People who reach state pension age now need 35 years of contributions (NICs) to get a full pension. But even if you’ve paid 35 years’ worth, you must still pay National Insurance if you’re working as it is a tax – one raising around £125 billion a year.
Can I see my national insurance record?
You can check your National Insurance record online to see: what you’ve paid, up to the start of the current tax year (6 April 2020) any National Insurance credits you’ve received. if gaps in contributions or credits mean some years do not count towards your State Pension (they are not ‘qualifying years’)
How is NI calculated?
As an employee:you pay National Insurance contributions if you earn more than £183 a week for 2020-21.you pay 12% of your earnings above this limit and up to £962 a week for 2020-21.the rate drops to 2% of your earnings over £962 a week.
What is the maximum state pension UK?
The full new State Pension is £175.20 per week. The actual amount you get depends on your National Insurance record. The only reasons the amount can be higher are if: you have over a certain amount of Additional State Pension.
Do I get my husbands state pension when he dies?
When you die, some of your State Pension entitlements may pass to your widow, widower or surviving civil partner. … Your spouse or civil partner may be entitled to any extra state pension you are entitled to if you put off claiming it when you reached state pension age.
Is it worth paying voluntary NI contributions?
If you already have 35 qualifying years (or will do by the time state pension age is reached), there is no benefit in paying voluntary contributions. However, if you have less than 35 years, it may be worthwhile to increase your state pension.
Do I stop paying NI at 65?
You do not pay National Insurance after you reach State Pension age – unless you’re self-employed and pay Class 4 contributions. You stop paying Class 4 contributions at the end of the tax year in which you reach State Pension age.
Can I get national insurance refund?
National Insurance refunds You can claim back any overpaid National Insurance.
How much NI Do I need to pay for a qualifying year?
For a year of your working life to be a ‘qualifying year’ towards your state pension, you have to have paid (or been credited) with NI contributions on earnings equal to 52 times the weekly lower earnings limit.
At what age do employees stop paying National Insurance?

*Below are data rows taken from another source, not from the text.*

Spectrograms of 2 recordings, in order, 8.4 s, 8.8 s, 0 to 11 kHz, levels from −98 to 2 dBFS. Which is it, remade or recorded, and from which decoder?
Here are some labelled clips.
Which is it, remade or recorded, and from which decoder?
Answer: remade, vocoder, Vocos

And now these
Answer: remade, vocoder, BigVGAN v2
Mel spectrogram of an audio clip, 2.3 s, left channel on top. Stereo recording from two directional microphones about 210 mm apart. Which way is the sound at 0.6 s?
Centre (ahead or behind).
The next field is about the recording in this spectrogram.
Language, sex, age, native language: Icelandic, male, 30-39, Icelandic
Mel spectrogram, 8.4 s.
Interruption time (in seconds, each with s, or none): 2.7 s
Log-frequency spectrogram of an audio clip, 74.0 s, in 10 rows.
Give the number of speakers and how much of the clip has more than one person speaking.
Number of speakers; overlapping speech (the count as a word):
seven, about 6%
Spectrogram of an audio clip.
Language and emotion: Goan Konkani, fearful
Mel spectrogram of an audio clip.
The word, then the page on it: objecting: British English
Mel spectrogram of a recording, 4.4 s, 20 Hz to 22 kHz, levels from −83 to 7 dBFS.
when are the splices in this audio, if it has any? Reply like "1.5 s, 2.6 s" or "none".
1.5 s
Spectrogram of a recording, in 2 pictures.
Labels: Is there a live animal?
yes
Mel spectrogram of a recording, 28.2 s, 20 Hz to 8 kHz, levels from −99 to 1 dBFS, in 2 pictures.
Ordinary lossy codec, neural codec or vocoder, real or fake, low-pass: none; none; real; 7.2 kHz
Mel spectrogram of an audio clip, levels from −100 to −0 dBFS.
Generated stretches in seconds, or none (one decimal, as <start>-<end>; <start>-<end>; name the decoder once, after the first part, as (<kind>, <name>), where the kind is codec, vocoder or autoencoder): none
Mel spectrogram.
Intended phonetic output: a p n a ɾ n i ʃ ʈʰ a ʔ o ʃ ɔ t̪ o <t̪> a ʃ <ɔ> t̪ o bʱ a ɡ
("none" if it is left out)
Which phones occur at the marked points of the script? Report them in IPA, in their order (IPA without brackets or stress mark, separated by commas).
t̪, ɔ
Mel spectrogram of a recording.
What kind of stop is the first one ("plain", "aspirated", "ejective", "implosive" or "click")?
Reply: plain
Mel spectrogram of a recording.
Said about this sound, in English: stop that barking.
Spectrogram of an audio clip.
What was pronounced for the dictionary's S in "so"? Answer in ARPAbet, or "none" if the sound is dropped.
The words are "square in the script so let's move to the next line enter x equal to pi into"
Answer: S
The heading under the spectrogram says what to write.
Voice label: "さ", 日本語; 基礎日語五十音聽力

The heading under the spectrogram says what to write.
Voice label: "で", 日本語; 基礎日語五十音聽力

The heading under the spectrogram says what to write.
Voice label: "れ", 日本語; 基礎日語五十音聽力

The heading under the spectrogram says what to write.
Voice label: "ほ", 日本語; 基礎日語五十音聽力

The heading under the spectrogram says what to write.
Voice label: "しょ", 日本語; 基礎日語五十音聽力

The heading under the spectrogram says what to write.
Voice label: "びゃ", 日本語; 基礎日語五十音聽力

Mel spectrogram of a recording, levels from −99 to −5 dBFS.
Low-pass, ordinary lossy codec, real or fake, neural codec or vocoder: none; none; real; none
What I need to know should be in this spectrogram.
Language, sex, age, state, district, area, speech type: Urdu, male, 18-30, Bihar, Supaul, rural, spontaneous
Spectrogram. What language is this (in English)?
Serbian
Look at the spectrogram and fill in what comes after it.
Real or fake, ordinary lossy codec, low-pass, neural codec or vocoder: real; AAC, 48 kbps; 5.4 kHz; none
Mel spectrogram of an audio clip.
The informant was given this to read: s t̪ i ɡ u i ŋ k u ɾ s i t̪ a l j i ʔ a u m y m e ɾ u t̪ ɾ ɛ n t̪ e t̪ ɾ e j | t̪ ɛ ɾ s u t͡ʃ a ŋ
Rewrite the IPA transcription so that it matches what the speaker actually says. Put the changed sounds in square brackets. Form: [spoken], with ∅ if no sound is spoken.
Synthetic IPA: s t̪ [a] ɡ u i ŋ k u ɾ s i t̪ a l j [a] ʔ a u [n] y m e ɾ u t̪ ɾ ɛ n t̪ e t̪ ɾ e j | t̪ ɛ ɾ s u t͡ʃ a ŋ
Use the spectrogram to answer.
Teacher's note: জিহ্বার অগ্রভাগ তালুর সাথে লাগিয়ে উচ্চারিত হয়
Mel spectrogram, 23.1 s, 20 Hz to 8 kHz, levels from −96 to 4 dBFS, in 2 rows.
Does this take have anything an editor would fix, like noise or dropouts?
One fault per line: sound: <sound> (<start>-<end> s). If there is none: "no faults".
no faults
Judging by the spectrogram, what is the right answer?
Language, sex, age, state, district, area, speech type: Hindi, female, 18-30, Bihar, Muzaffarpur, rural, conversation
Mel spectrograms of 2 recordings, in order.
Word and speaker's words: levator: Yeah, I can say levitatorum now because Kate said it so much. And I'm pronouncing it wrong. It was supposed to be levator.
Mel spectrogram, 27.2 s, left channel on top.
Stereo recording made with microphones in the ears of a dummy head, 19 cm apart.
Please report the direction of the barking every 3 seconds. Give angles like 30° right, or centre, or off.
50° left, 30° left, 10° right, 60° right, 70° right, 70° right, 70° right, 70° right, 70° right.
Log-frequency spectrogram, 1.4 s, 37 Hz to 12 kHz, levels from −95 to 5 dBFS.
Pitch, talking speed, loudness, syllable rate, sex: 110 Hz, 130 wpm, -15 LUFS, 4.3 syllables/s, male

If you’re employed, you stop paying Class 1 National Insurance when you reach the State Pension age. If you’re self-employed you stop paying: Class 2 National Insurance when you reach State Pension age. Class 4 National Insurance from 6 April (start of the tax year) after you reach State Pension age.